Armidale Regional Councillors are being asked to extend their current term for another three months following the announcement that the upcoming local government elections have been postponed for a second time.
NSW Minister for Local Government Shelley Hancock on Saturday confirmed the election date had been pushed back from September 4 to December 4 for all NSW councils except Central Coast Council, which is currently in the hands of an administrator.
The only two councillors not planning to stand for reelection in Armidale are Ian Tiley and Andrew Murat. Both say they are happy to stay for as long as needed.
"Whatever the term ends up being because of COVID-19, I'll stick around until then," Cr Murat said.
Cr Tiley said he felt they owed it to the community to see out their term.
"I am absolutely committed to remain in my role until a new council is elected," he said. "I've spoken to the other councillors, and they are all totally committed as well."
While they are not in total agreement that the Minister for Local Government has made the right decision in postponing the election, both Cr Tiley and Cr Murat agree community health is a priority.
"You've got to look after the health of the population; you can't just blindly push ahead with the election," Cr Murat said.
Cr Tiley said he thought there were other methods to work around COVID-19 concerns.
"They could have extended the prepoll period and the online voting facility," he said.
"Councillors are going to be doing five years and three months - that's a big call for people who only signed up for four years."
Cr Murat sees the delay as an opportunity to champion his priority projects further.
"I might end up getting a couple of things across the line before coming off the council, so that will be good," he said.

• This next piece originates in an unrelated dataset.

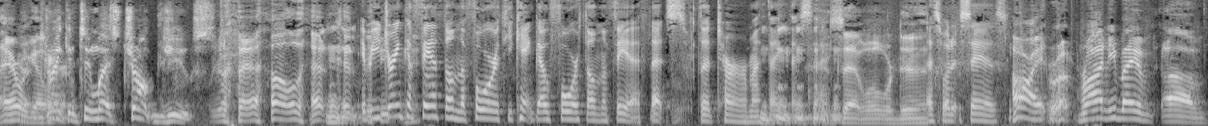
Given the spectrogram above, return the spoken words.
There we go. Drinking too much Trump juice. well, that could If you drink a fifth on the fourth, you can't go fourth on the fifth. That's the term, I think they say. Is that what we're doing? That's what it says. All right, R- Ron, you may have. Um,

With all election process key dates now pushed back by three months, current councillors will continue to make decisions until November. And the registration to nominate for election deadline will also be extended to November, but Cr Murat does not think this will flush out any more potential candidates in the short term.
"There's always a few that won't show their cards until the last minute, and that won't change," he said.
However, Cr Tiley thinks the extension could have an 'indirect advantage' and mean more candidates step up.
"I've talked to a couple of people today who say they now have time to reconsider standing. So some good people may come forward and put their hand up.
"My concern is that as things get worse - will we have an election in December?
"I think the only way to do it is with online voting as an option along with pre-polling, voting on the day and postal. State elections have had online available for the last three terms, so it is not as if it is totally new stuff."
The postponement means election results are now not expected to be announced until December 21.
"It's going to be a very protracted election process," Cr Murat said.
The extension will also mean a gap over the festive season when only the mayor will be on the council.
"It means you either get a really good Christmas present or a crook one," Cr Tiley said
"But it also means at best you won't get a first new council meeting until the second week of January.
"Sitting mayors in all councils remain the council in the case of an emergency until the new mayor is elected so I might have a working Christmas - I pray there are no bush fires."
And with the Office of Local Government adamant that the new local council term finishes in September 2024, the next council will only serve a term for two years and eight months.
Cr Tiley said he hoped existing councillors intending to restand put off their electioneering for a couple of months.
"It will make council meetings a bit difficult if they are on bandwagons trying to garner votes," he said.
Our journalists work hard to provide local, up-to-date news to the community. This is how you can access our trusted content: